I've been going to India for many years, too, and I know they're not growing as fast as China, but they claim to be. The Indians wait for the Chinese to announce their growth numbers and then they announce theirs. They want to make sure they are in the same league. But all of these numbers are made up; you must understand that by now.
So when you said in 2007 that any smart investor should move to Asia, do you still feel that way?
Yes, I certainly feel that way. In my view the 21st century will be the century of Asia just as the 20th century was the century of the U.S.
And is China the country in Asia to look at, or are there other countries that you think will be more strong going forward?
I think that the 21st century will be the century of China. I didn't move to China. I moved to Singapore for a variety of reasons, namely because there's so much pollution in China, which by the way is going to be a great opportunity for somebody. The Chinese are spending huge amounts of money trying to clean up the pollution. But I didn't want to breathe all that bad air ... But, yes, I think there will continue to be fabulous opportunities in Asia.
Now we've heard recently the WikiLeaks claims that China is inflating its GDP and the country's growth isn't real. Do you think that's true?
I'm sure they are. We are too, everybody is. I mean America says there's no inflation. You must shop, you know there is inflation. I mean do you believe any government numbers from any government from anywhere in the world? If you do, you are going to go to the poorhouse very quickly. Most government numbers are phony.
How heavily invested are you in Asia?
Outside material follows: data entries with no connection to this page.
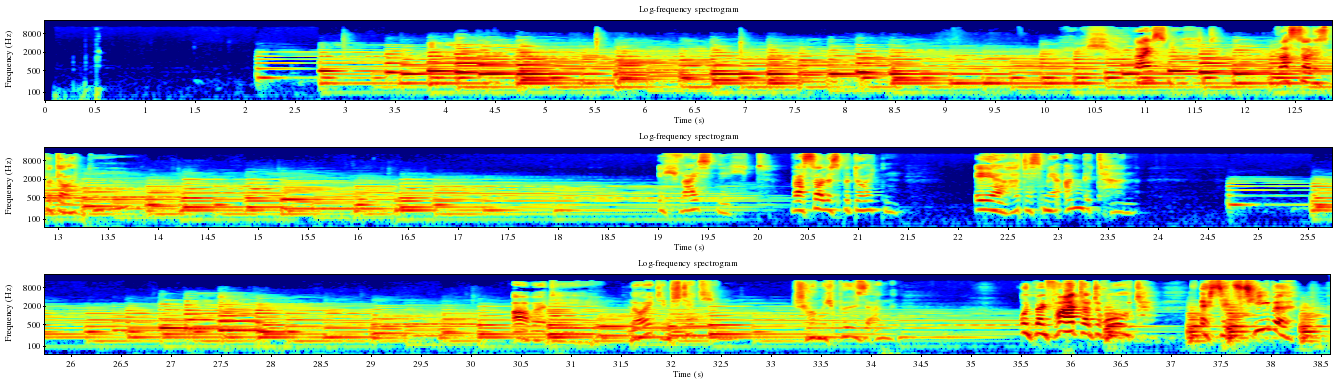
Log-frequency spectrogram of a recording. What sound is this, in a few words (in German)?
lesung; zunge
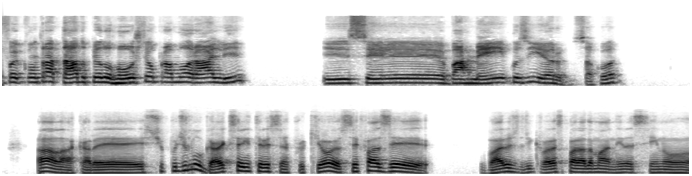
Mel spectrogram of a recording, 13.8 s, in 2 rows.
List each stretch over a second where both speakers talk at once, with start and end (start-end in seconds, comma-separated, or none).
none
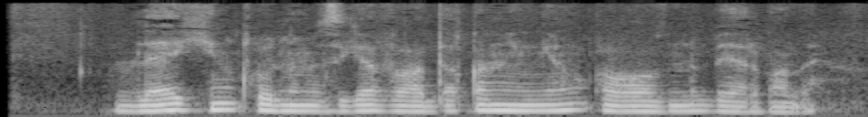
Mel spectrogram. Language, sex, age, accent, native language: Uzbek, male, 18-24, Buxoro, Uzbek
A lot. I don't have a committee I have to answer to so I don't sit and figure these things out every day, but lots. I own the renminbi and I own lots.